● WHAT YOU ARE ASKED TO DO: Set down the entries again word for word, without any of the images.

Records from a data source
• • • • • • •

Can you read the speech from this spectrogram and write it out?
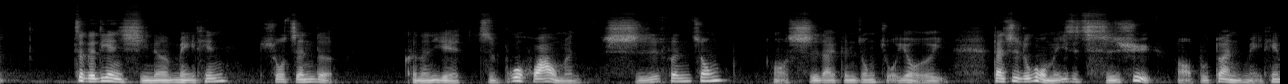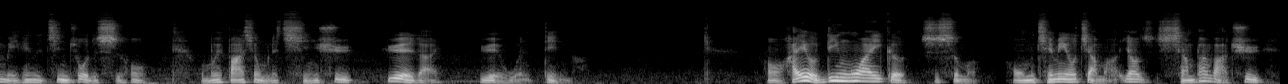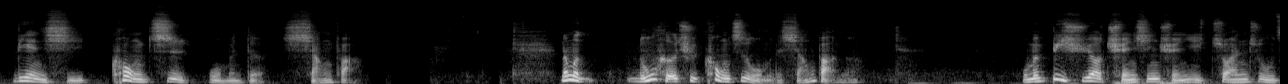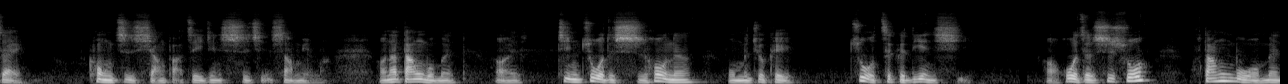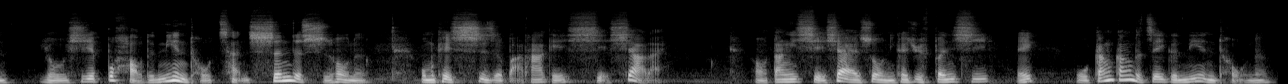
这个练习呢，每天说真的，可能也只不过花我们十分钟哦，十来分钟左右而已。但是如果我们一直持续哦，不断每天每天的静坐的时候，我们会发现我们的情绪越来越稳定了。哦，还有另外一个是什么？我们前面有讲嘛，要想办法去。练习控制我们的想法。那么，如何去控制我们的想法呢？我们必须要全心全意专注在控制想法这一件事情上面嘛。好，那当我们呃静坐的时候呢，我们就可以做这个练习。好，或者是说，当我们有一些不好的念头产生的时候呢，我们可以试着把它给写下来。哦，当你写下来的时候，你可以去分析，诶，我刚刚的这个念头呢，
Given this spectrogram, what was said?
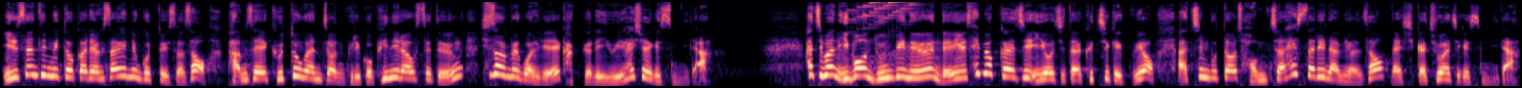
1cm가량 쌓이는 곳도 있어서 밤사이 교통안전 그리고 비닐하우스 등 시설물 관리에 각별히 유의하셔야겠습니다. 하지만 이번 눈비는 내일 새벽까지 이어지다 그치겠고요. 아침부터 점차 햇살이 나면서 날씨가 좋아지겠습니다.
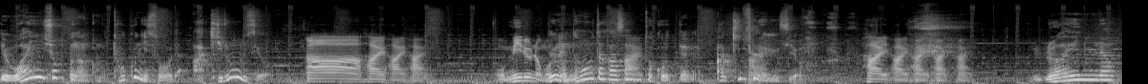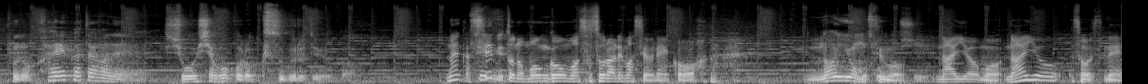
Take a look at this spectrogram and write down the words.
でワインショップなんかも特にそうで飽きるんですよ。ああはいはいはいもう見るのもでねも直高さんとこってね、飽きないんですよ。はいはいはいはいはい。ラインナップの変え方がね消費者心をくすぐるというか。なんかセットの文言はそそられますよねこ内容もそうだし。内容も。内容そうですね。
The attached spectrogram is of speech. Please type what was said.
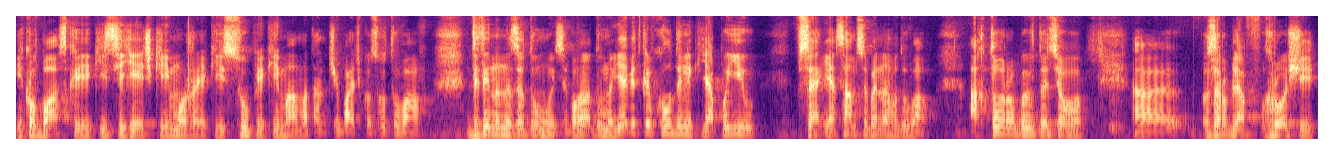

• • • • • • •

● RESPONSE FOR THIS EXERCISE:
Can you read the speech from this spectrogram and write it out?
这个练习呢，每天说真的，可能也只不过花我们十分钟哦，十来分钟左右而已。但是如果我们一直持续哦，不断每天每天的静坐的时候，我们会发现我们的情绪越来越稳定了。哦，还有另外一个是什么？我们前面有讲嘛，要想办法去。练习控制我们的想法。那么，如何去控制我们的想法呢？我们必须要全心全意专注在控制想法这一件事情上面嘛。好，那当我们呃静坐的时候呢，我们就可以做这个练习。好，或者是说，当我们有一些不好的念头产生的时候呢，我们可以试着把它给写下来。哦，当你写下来的时候，你可以去分析，诶，我刚刚的这个念头呢，
Given this spectrogram, what was said?
1cm가량 쌓이는 곳도 있어서 밤사이 교통안전 그리고 비닐하우스 등 시설물 관리에 각별히 유의하셔야겠습니다. 하지만 이번 눈비는 내일 새벽까지 이어지다 그치겠고요. 아침부터 점차 햇살이 나면서 날씨가 좋아지겠습니다.
Take a look at this spectrogram and write down the words.
でワインショップなんかも特にそうで飽きるんですよ。ああはいはいはいもう見るのもでねも直高さんとこってね、飽きないんですよ。はいはいはいはいはい。ラインナップの変え方がね消費者心をくすぐるというか。なんかセットの文言はそそられますよねこ内容もそうだし。内容も。内容そうですね。
The attached spectrogram is of speech. Please type what was said.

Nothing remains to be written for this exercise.